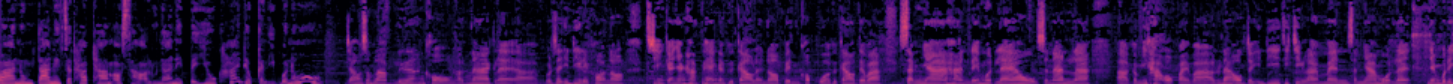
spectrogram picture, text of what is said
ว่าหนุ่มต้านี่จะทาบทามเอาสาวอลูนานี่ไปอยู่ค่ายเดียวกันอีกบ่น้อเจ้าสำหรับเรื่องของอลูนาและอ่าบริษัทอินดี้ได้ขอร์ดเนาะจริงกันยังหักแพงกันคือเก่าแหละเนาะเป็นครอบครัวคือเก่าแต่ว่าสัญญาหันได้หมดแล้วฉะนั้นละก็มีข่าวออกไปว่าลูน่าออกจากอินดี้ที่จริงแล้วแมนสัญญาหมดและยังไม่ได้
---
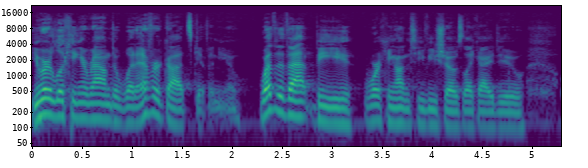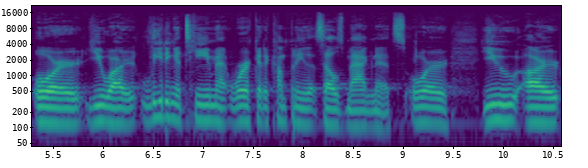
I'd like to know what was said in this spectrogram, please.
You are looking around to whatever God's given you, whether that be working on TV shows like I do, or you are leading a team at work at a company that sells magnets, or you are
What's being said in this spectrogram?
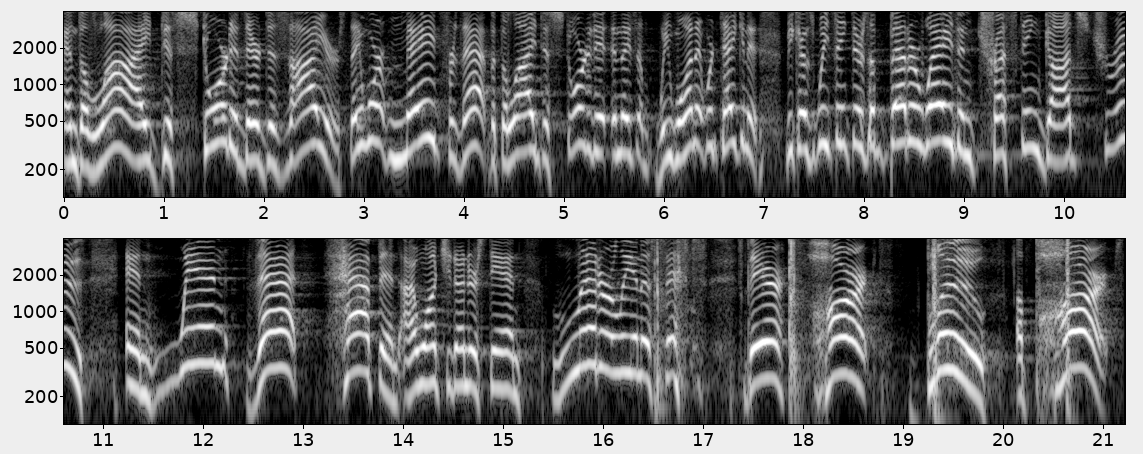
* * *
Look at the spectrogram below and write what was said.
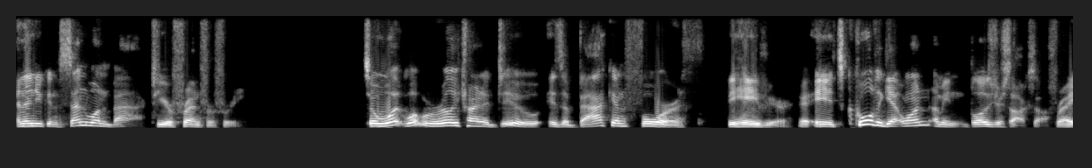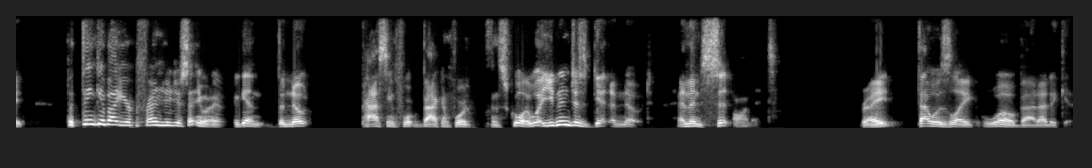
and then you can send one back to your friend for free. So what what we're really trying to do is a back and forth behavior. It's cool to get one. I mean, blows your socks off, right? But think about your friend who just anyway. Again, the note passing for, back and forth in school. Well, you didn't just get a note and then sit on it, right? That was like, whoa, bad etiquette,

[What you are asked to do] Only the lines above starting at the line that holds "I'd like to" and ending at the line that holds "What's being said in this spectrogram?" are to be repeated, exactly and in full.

[Problem solution]
I'd like to know what was said in this spectrogram, please.
You are looking around to whatever God's given you, whether that be working on TV shows like I do, or you are leading a team at work at a company that sells magnets, or you are
What's being said in this spectrogram?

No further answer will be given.